Every element of convenience and justice supports the application of the statute to the defendants in this case. Every fact from which the asserted cause of action arose occurred in Illinois. Defendants resided here in pursuance of their own interests. While here they were entitled to the protection and benefits of our laws, including the right to relief in our courts. In the course of their residence they leased an apartment in Chicago for their own comfort and convenience. While occupying the apartment the defendants are alleged to have violated the terms of their lease, causing extensive damage to the premises, for which damages, if proved, they are liable to the owner of the fee. Illinois law governs the rights of the parties. Witnesses other than the defendants are available here. It is reasonable that they submit to the effective enforcement of the law with regard to liabilities arising out of their possession and use of the real estate.

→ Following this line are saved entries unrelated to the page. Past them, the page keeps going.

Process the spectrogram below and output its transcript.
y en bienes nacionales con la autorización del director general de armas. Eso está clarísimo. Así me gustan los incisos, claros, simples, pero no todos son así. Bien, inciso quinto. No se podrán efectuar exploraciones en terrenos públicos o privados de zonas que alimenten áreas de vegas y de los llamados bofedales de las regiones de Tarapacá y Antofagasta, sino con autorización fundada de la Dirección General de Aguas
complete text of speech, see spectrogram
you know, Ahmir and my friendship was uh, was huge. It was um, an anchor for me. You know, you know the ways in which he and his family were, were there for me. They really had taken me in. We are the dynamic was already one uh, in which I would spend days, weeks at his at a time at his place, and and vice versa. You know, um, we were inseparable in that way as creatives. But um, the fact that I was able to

Defendants' position appears to be that a tenant for a term of less than five years, while owning an interest in real estate, does not own real estate, and that if such a tenant is not considered the owner of real estate it follows that he is not in possession of or using the real estate. Defendants conclude that the words "ownership, use or possession of any real estate" does not apply to them as they were tenants under a lease of less than five years' duration. They cite Section 3 of Chapter 77 relating to judgments, decrees and executions, that the term "real estate" when used in that Act includes lands, tenements, hereditaments and "leasehold estates when the unexpired term exceeds five years." Plaintiff could as well rely on Section 38 of the Conveyances Act (Ill Rev Stats 1961, c 30, § 37) which defines the term "real estate" as used in the Act as coextensive in meaning with lands, tenements and hereditaments and as embracing all chattels real. Obviously a definition specifically limited in application to a particular statute, such as the Act dealing with conveyances or the Act dealing with judgments, can have no application to another Act. The Legislature might have adopted the definition desired by defendants in Section 17 of the Civil Practice Act, but did not do so. We are of the opinion that the ownership of any interest in real estate, whether as a tenant for one month, one year, five years, 99 years or life is sufficient to bring that person within the ambit of Section 17 as an owner of real estate.

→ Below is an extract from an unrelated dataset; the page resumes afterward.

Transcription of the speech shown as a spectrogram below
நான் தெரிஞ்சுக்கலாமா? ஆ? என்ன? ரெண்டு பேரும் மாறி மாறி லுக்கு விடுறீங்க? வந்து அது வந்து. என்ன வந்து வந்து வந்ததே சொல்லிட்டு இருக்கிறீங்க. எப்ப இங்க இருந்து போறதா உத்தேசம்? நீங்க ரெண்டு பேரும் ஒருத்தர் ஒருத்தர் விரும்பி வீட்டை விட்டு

Defendants discuss the Pennsylvania statute which subjects non-residents to the jurisdiction of the Pennsylvania courts in favor of any "owner, tenant or user of real estate" for actions arising out of any accident or injury occurring in Pennsylvania in which such real estate is involved, and argues that because the Illinois statute does not use the word "tenant" it must have been intended to exclude tenants. The Illinois Act is much broader than the Pennsylvania statute. Our Act embraces any person in any cause of action arising from the ownership, possession or use of real estate. Instead of defining what particular owner, possessor or user is intended, it includes all owners, users or possessors. A tenant, by the very nature of his relationship with the lessor, is in possession of and using real estate and is necessarily included. The language of Sec 17(1) (c) plainly applies to the cause of action against the defendants which arose out of their possession and use of Illinois real estate as lessees of plaintiff.
The order quashing the service of summons is reversed and the cause is remanded with directions for further proceedings.

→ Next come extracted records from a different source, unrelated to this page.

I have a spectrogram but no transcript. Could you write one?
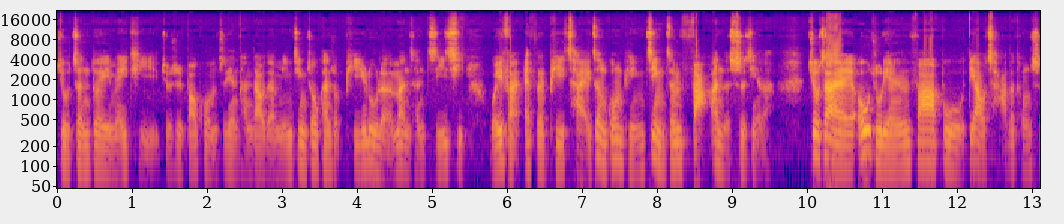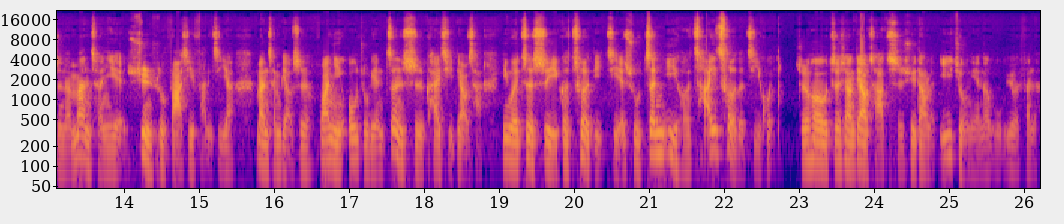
就针对媒体，就是包括我们之前谈到的《明镜周刊》所披露了曼城几起违反 FFP 财政公平竞争法案的事件啊，就在欧足联发布调查的同时呢，曼城也迅速发起反击啊。曼城表示欢迎欧足联正式开启调查，因为这是一个彻底结束争议和猜测的机会。之后，这项调查持续到了一九年的五月份啊。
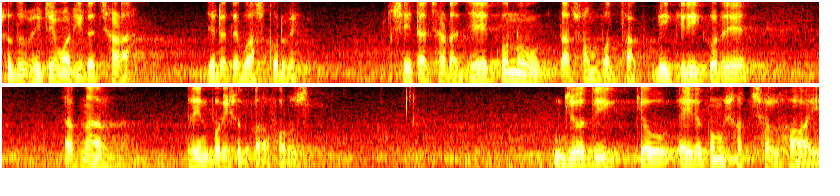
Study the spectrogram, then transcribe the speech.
শুধু ভিটে মাটিটা ছাড়া যেটাতে বাস করবে, সেটা ছাড়া যে কোনো তার সম্পদ থাক। বিক্রি করে আপনার ঋণ পরিশোধ করা ফরজ। যদি কেউ এইরকম সচ্ছল হয়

Order reversed and cause remanded with directions.
FRIEND, P.J. and BRYANT, J., concur.